→ EXERCISE GOAL
Drop every picture. Return the rest of the entries exactly.

→ DATA UNDER STUDY
====

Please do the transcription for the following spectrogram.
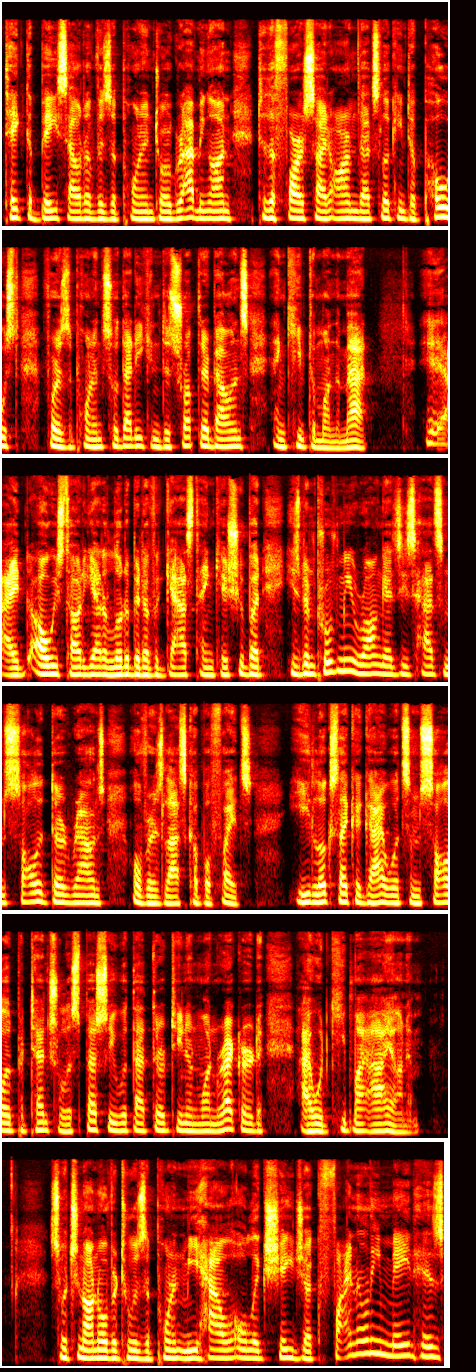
take the base out of his opponent or grabbing on to the far side arm that's looking to post for his opponent so that he can disrupt their balance and keep them on the mat. I always thought he had a little bit of a gas tank issue, but he's been proving me wrong as he's had some solid third rounds over his last couple fights. He looks like a guy with some solid potential, especially with that 13 and 1 record. I would keep my eye on him. Switching on over to his opponent, Michal Oleksiejczuk finally made his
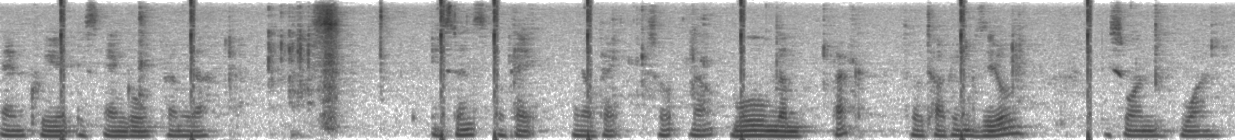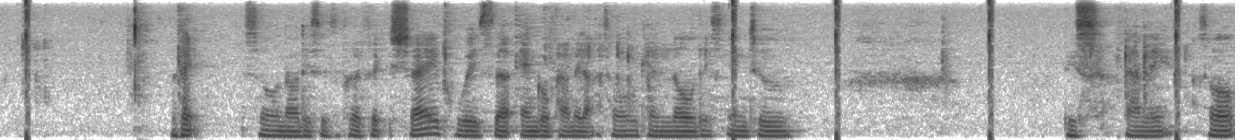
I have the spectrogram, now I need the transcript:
and create this angle parameter. Instance. Okay. And okay. So now move them back. So typing 0 this one 1 okay. So now this is perfect shape with the angle parameter. So we can load this into this family so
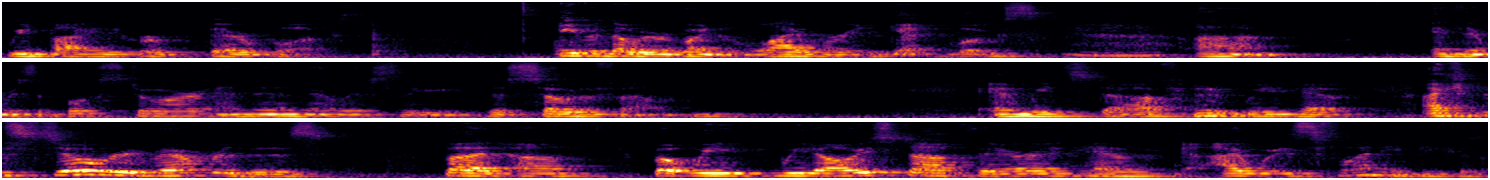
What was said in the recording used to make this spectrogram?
we'd buy her their books, even though we were going to the library to get books. Mm-hmm. Um, and there was a bookstore, and then there was the the soda fountain and we'd stop and we'd have. I can still remember this, but um, but we we'd always stop there and have. I was funny because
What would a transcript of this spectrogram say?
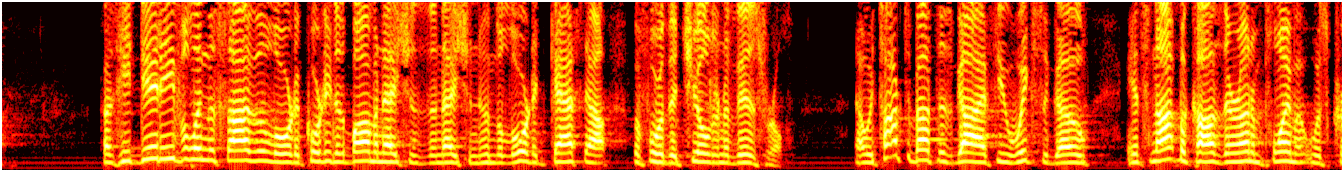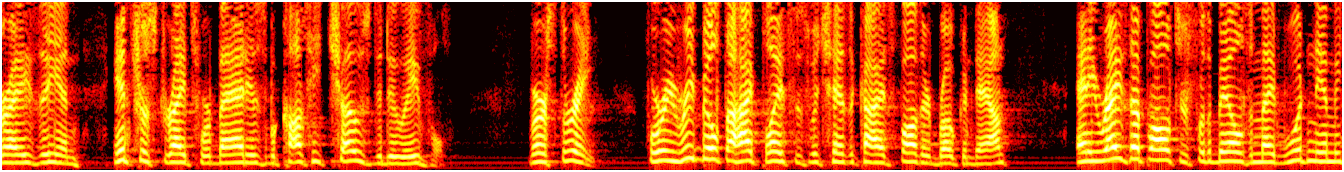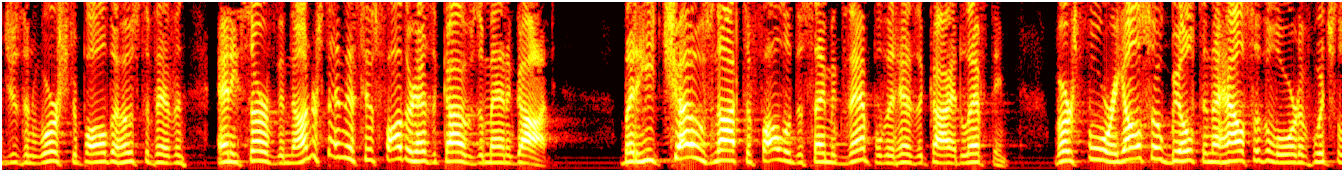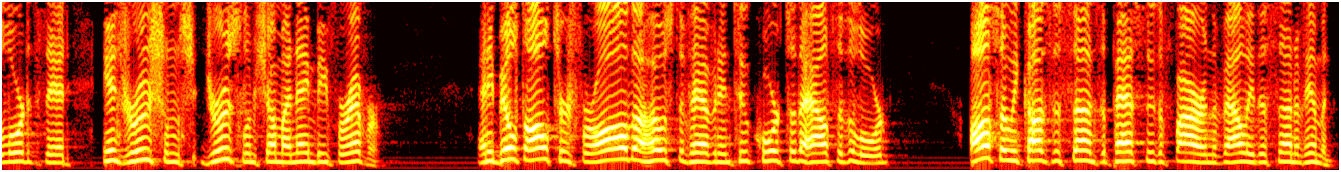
because he did evil in the sight of the Lord according to the abominations of the nation whom the Lord had cast out before the children of Israel. Now we talked about this guy a few weeks ago. It's not because their unemployment was crazy and interest rates were bad. It's because he chose to do evil. Verse three, for he rebuilt the high places which Hezekiah's father had broken down. And he raised up altars for the Baals and made wooden images and worshiped all the host of heaven and he served them. Now understand this, his father Hezekiah was a man of God. But he chose not to follow the same example that Hezekiah had left him. Verse 4, he also built in the house of the Lord, of which the Lord had said, In Jerusalem, Jerusalem shall my name be forever. And he built altars for all the host of heaven in two courts of the house of the Lord. Also, he caused the sons to pass through the fire in the valley of the son of Hinnom.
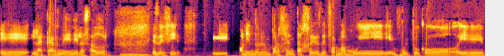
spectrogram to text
eh, la carne en el asador. Es decir, poniéndolo en porcentajes de forma muy, muy poco. eh,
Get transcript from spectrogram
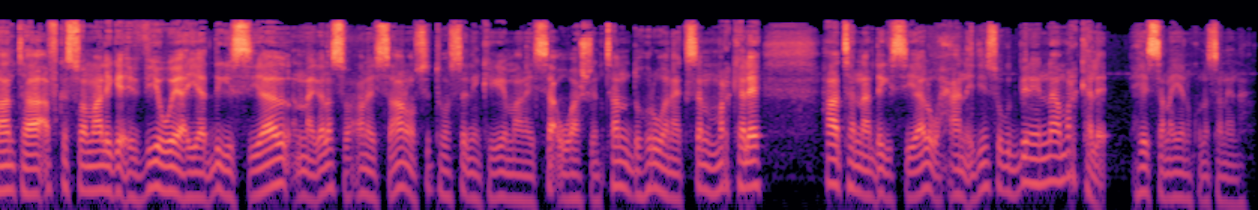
laanta afka soomaaliga ee v o a ayaad dhegeystayaal nagala soconaysaan oo si toosa idinkaga imaaneysa washington. Duhur wanaagsan mar kale. Haatanna dhegeystayaal waxaan idiin soo gudbinaynaa mar kale. Heesan ayaanu ku nasanaynaa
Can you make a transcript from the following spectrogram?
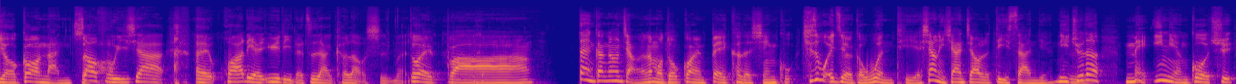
有够难找。造福一下，哎，花莲玉里的自然科老师们，对吧？但刚刚讲了那么多关于备课的辛苦，其实我一直有一个问题，像你现在教了第三年，你觉得每一年过去，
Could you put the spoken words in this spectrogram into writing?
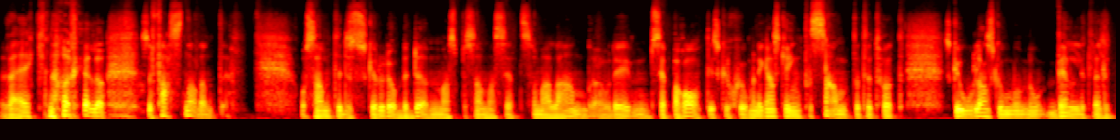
räknar eller, så fastnar det inte. Och samtidigt så ska du då bedömas på samma sätt som alla andra och det är en separat diskussion. Men det är ganska intressant att jag tror att skolan skulle må väldigt, väldigt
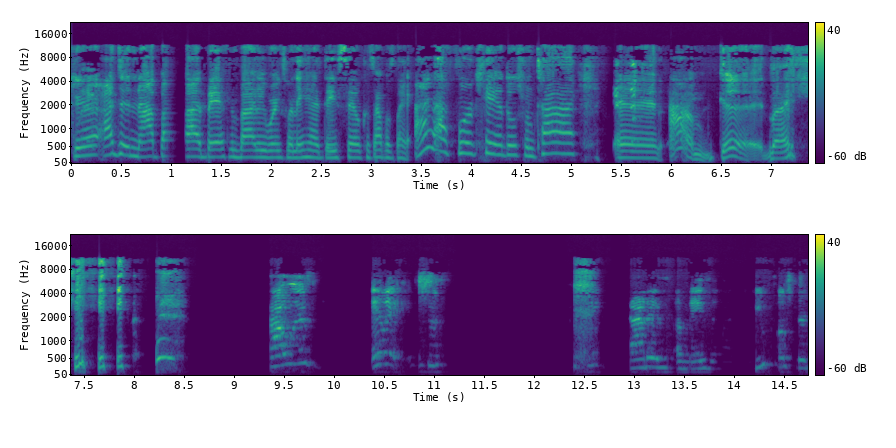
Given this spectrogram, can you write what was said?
Girl, I did not buy Bath and Body Works when they had their sale because I was like, I got four candles from Tai and I'm good. Like I was, and it's just that is amazing. You post your.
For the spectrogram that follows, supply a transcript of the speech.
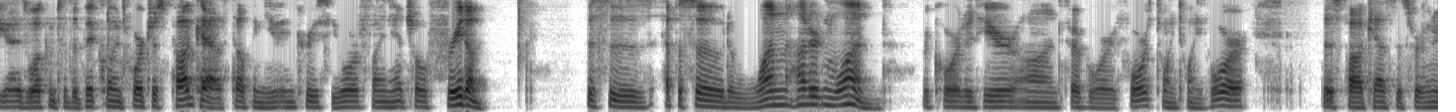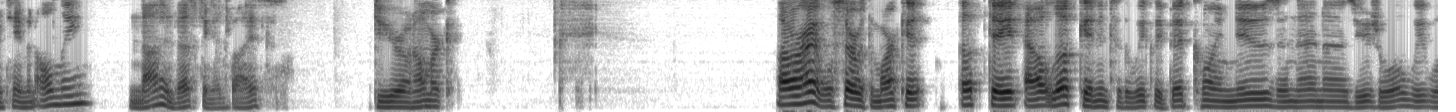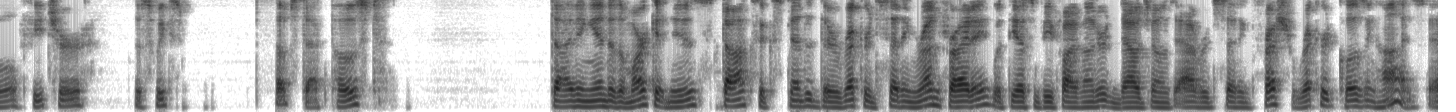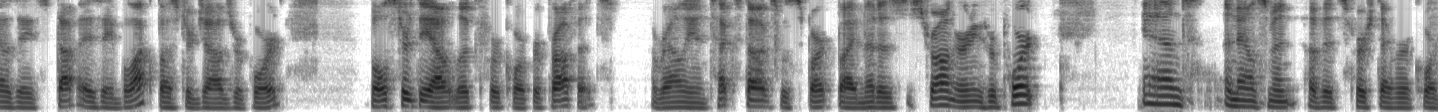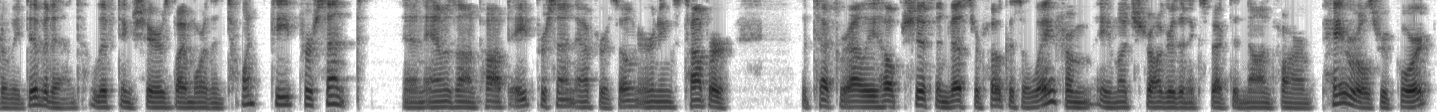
Hey guys, welcome to the Bitcoin Fortress podcast, helping you increase your financial freedom. This is episode 101, recorded here on February 4th, 2024. This podcast is for entertainment only, not investing advice. Do your own homework. All right, we'll start with the market update outlook, get into the weekly Bitcoin news, and then, as usual, we will feature this week's Substack post. Diving into the market news, stocks extended their record-setting run Friday with the S&P 500 and Dow Jones average setting fresh record closing highs as a as a blockbuster jobs report bolstered the outlook for corporate profits. A rally in tech stocks was sparked by Meta's strong earnings report and announcement of its first ever quarterly dividend, lifting shares by more than 20%. And Amazon popped 8% after its own earnings topper. The tech rally helped shift investor focus away from a much stronger than expected non farm payrolls report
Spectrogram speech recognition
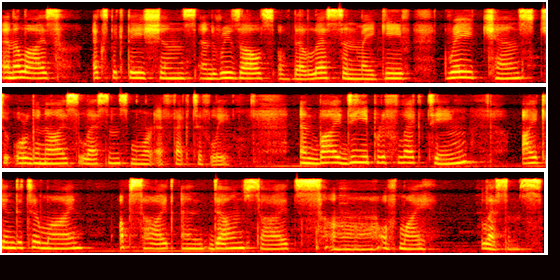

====

→ TASK OUTPUT
Please do the transcription for the following spectrogram.
take the base out of his opponent or grabbing on to the far side arm that's looking to post for his opponent so that he can disrupt their balance and keep them on the mat. I always thought he had a little bit of a gas tank issue, but he's been proving me wrong as he's had some solid third rounds over his last couple fights. He looks like a guy with some solid potential, especially with that 13 and 1 record. I would keep my eye on him. Switching on over to his opponent, Michal Oleksiejczuk finally made his
I have the spectrogram, now I need the transcript:
and create this angle parameter. Instance. Okay. And okay. So now move them back. So typing 0 this one 1 okay. So now this is perfect shape with the angle parameter. So we can load this into this family so
What was said in the recording used to make this spectrogram?
we'd buy her their books, even though we were going to the library to get books. Mm-hmm. Um, and there was a bookstore, and then there was the the soda fountain and we'd stop and we'd have. I can still remember this, but um, but we we'd always stop there and have. I was funny because
What would a transcript of this spectrogram say?
because he did evil in the sight of the Lord according to the abominations of the nation whom the Lord had cast out before the children of Israel. Now we talked about this guy a few weeks ago. It's not because their unemployment was crazy and interest rates were bad. It's because he chose to do evil. Verse three, for he rebuilt the high places which Hezekiah's father had broken down. And he raised up altars for the Baals and made wooden images and worshiped all the host of heaven and he served them. Now understand this, his father Hezekiah was a man of God. But he chose not to follow the same example that Hezekiah had left him. Verse 4, he also built in the house of the Lord, of which the Lord had said, In Jerusalem, Jerusalem shall my name be forever. And he built altars for all the host of heaven in two courts of the house of the Lord. Also, he caused the sons to pass through the fire in the valley of the son of Hinnom.
spectrogram to text
eh, la carne en el asador. Es decir, poniéndolo en porcentajes de forma muy, muy poco. eh,
Get transcript from spectrogram
laanta afka soomaaliga ee v o a ayaad dhegeystayaal nagala soconaysaan oo si toosa idinkaga imaaneysa washington. Duhur wanaagsan mar kale. Haatanna dhegeystayaal waxaan idiin soo gudbinaynaa mar kale. Heesan ayaanu ku nasanaynaa
Can you make a transcript from the following spectrogram?
有够难找。造福一下，哎，花莲玉里的自然科老师们，对吧？但刚刚讲了那么多关于备课的辛苦，其实我一直有一个问题，像你现在教了第三年，你觉得每一年过去，
Could you put the spoken words in this spectrogram into writing?
räknar eller, så fastnar det inte. Och samtidigt så ska du då bedömas på samma sätt som alla andra och det är en separat diskussion. Men det är ganska intressant att jag tror att skolan skulle må väldigt, väldigt
Given this spectrogram, can you write what was said?
Girl, I did not buy Bath and Body Works when they had their sale because I was like, I got four candles from Tai and I'm good. Like I was, and it's just that is amazing. You post your.
For the spectrogram that follows, supply a transcript of the speech.
Hey guys, welcome to the Bitcoin Fortress podcast, helping you increase your financial freedom. This is episode 101, recorded here on February 4th, 2024. This podcast is for entertainment only, not investing advice. Do your own homework. All right, we'll start with the market update outlook, get into the weekly Bitcoin news, and then, as usual, we will feature this week's Substack post. Diving into the market news, stocks extended their record-setting run Friday with the S&P 500 and Dow Jones average setting fresh record closing highs as a as a blockbuster jobs report bolstered the outlook for corporate profits. A rally in tech stocks was sparked by Meta's strong earnings report and announcement of its first ever quarterly dividend, lifting shares by more than 20%. And Amazon popped 8% after its own earnings topper. The tech rally helped shift investor focus away from a much stronger than expected non farm payrolls report
Spectrogram speech recognition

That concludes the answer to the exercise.